Vascular Disease

Diabetes and Prediabetes 

What is Diabetes?

  • Your body cannot produce any or enough insulin or it cannot effectively use the insulin that it does produce, resulting in high levels of sugar (glucose) in the blood.
  • Insulin is needed to break down glucose to use for energy the body requires to function.
  • High levels of glucose in the blood can damage organs, blood vessels and nerves. 

Types of Diabetes

Type 1

  • The pancreas does not make any insulin. 
  • Daily insulin injections are required for survival. It is managed with diet and activity.
  • 10% of people with diabetes have Type 1
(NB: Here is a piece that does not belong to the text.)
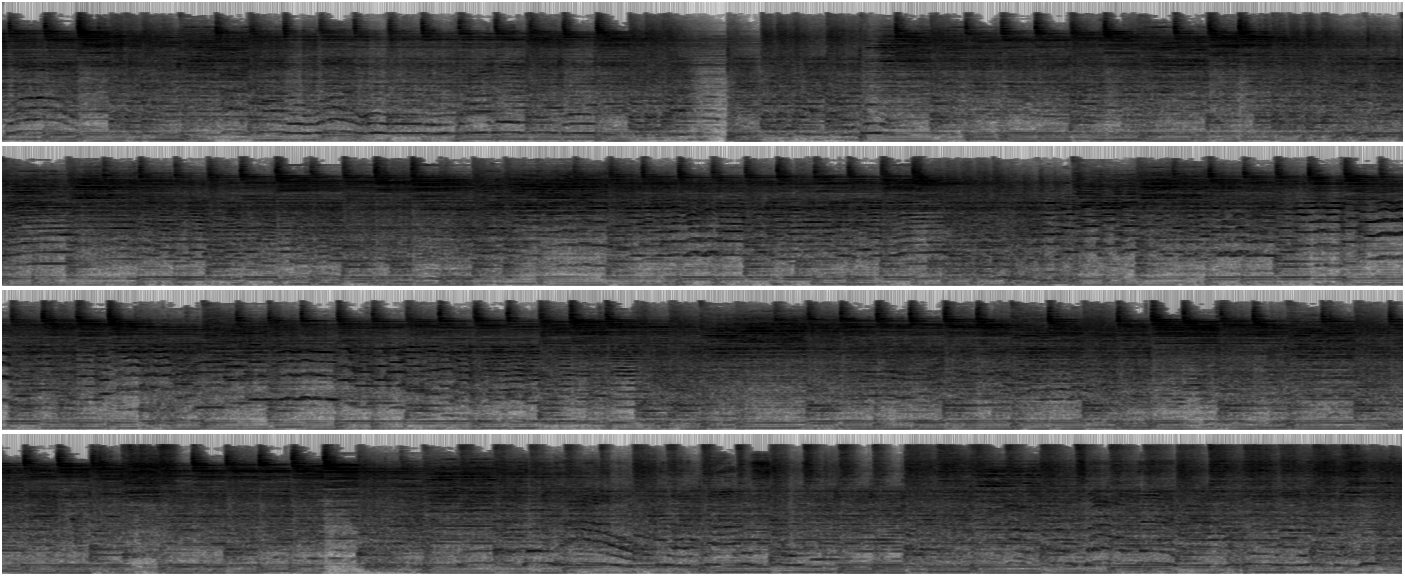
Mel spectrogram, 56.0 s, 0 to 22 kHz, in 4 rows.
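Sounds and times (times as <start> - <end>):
drum kit: 0.0 - 56.0
electric bass guitar: 0.0 - 56.0
electric guitar: 0.0 - 56.0.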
Type 2

  • The pancreas does not make enough insulin or the insulin that it does produce does not work properly.
  • It is managed with diet, activity, medication and insulin in any combination.
  • 90% of people with diabetes have Type 2

Gestational Diabetes
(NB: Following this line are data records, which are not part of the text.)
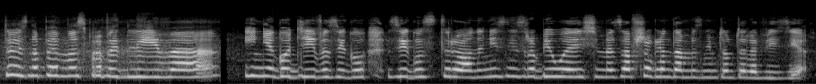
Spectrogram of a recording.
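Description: A woman voicing a tearful little daughter who complains in a whiny, slow voice. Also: very high-pitched, flat delivery, bright, forceful tone, a little hiss or hum, heavily acted. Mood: complaining. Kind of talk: toy play-acting.

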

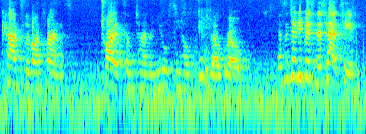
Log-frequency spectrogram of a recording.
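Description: A woman's voice: mid-range voice, measured pace, roomy sound, natural voice. Wealthy, domineering old aunt, played by a woman in a stage drama, imperious tycoon manner, distant and noisy recording. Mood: scolding. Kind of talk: amateur stage play acting. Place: theatre stage, indoors. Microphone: far camera.

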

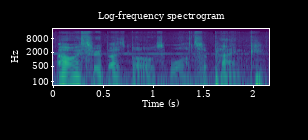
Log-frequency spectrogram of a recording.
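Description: A young man with a British accent and a fairly low voice talks through a horror game as he streams it. He swears freely and keeps slipping into a nervous half-whisper while he sneaks. A faint noise hums behind him. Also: normal speed. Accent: British English. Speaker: live-stream gamer. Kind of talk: live game commentary.

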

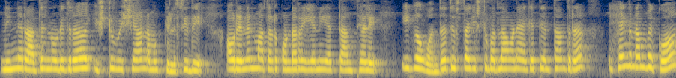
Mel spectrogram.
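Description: A woman's voice: very high-pitched, steady tone, rapid-fire. A woman voicing a grieving old mother-in-law in a cartoon, plaintive, in a Dharwad Kannada accent. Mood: doubtful. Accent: North Karnataka Dharwad Kannada. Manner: lamenting, plaintive dialect storytelling. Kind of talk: cartoon voice acting.

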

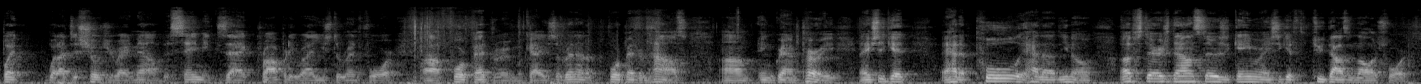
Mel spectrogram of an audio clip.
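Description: A man's voice: fairly low pitch, a little fast, few pauses, roomy sound, a little hiss or hum. A man in his forties, a real estate investor, giving a casual, profane, emphatic talk to the camera while gesturing with his hands. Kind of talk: casual instructional vlog. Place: indoors, small room by a window.

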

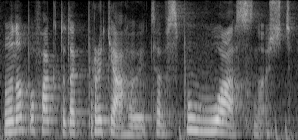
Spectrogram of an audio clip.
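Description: Woman, language teacher for a video lesson; friendly, over-enunciates tricky words slowly, mid pitch. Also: a little hiss or hum. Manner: slow, careful over-enunciation of hard words; chatty and encouraging with viewers.

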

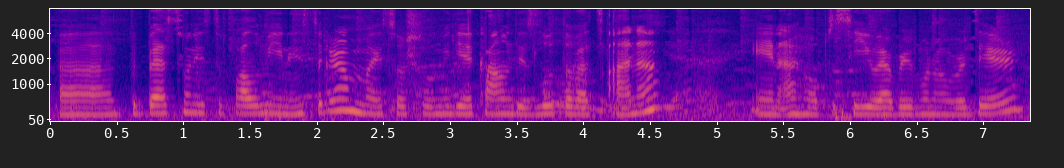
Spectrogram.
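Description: A woman's voice: mid-range voice, fairly even intonation, brisk. Young woman. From Serbia. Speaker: model interviewee. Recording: noisy crowd chatter behind.

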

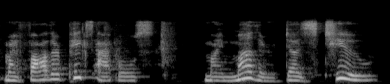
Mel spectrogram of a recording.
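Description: A young woman reads a picture book aloud to small children as a story time host, speaking to them directly. Her voice is medium-pitched and slow with a breathy edge, and her delivery is expressive.

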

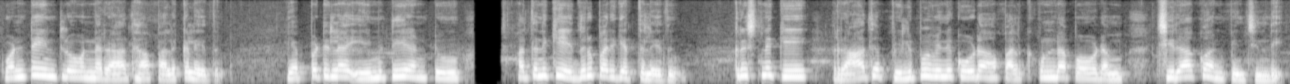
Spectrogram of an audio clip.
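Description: Mellow-voiced woman reading a novel aloud. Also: medium pitch. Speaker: audiobook narrator.

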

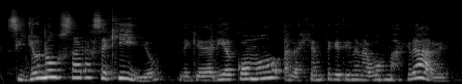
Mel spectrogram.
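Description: A woman's voice: a little high, animated, moderate pace, darkish tone. A woman teaching a guitar lesson, explaining step by step and counting out the strums. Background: acoustic guitar playing.

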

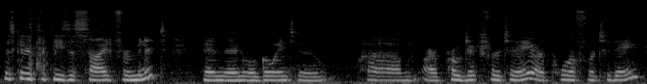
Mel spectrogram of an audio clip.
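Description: Working at her craft table at home, a woman from Canada chats through a casual acrylic pouring tutorial for her channel, relaxed and full of asides and fillers. She speaks at medium pitch and normal speed, feels her voice is going, and there's slight background noise.

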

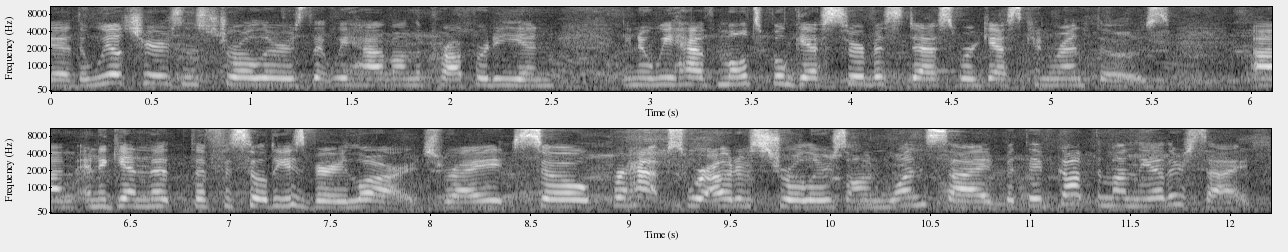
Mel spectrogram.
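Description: A middle-aged woman with a fairly high voice explains her work in a measured, steady way, pausing on ums between points. She sits in a trade show booth, and the busy hall's crowd chatter carries behind her. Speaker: mall IT director, guest. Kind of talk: conversational interview.

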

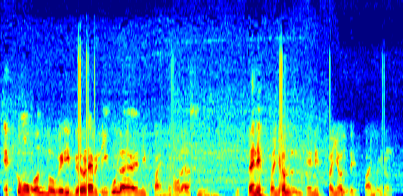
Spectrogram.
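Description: A young man from Chile with a Chilean Spanish accent, chatting casually on a live game stream, swearing often and shouting greetings to viewers. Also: a little high, steady tone, quick pace. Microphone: desktop microphone. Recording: dull lo-fi stream audio with faint noise.

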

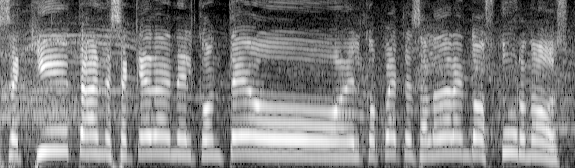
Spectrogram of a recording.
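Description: High-voiced man, shouted wrestling commentary, crowd. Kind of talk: live lucha libre commentary. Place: large packed indoor arena, ringside. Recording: loud arena crowd behind the voice. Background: cheering crowd.

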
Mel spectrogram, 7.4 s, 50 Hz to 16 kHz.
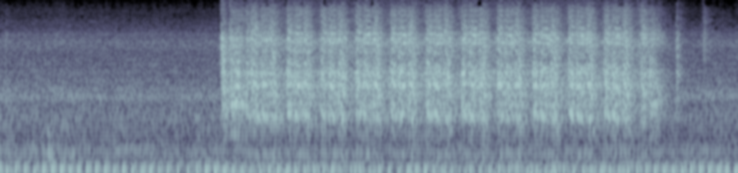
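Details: Polaris Sportsman 600 with almost no compression: slow, even cranking chuffs with one short burst of weak firing that never catches; very low compression.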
  • Blood sugar levels are high in pregnancy and usually return to normal after the baby is born.
  • Women with gestational diabetes have a higher risk of developing type 2 diabetes later in life. 

What is Prediabetes?

  • The blood sugar level is above normal but not high enough for a diagnosis of diabetes.
  • It is managed with diet, activity and more recently with medication use.
  • Prediabetes used to be referred to as “borderline” or a “touch of sugar”.
  • Up to one-half of those with prediabetes may develop diabetes within 5 to 10 years.
  • There may be no symptoms of the blood sugar being high
Lab Values Indicate a Diagnosis of Diabetes





Fasting blood sugar

4.0 to 6.0

6.1 to 6.9

7.0 or greater

2hrs after meal

Up to 7.8

7.8 to 11.0

11.0 or greater

A1* test

6% or less

6.0 to 6.4

6.5% or greater

*A1is a blood test that indicates your overall blood glucose control over the past 3 months.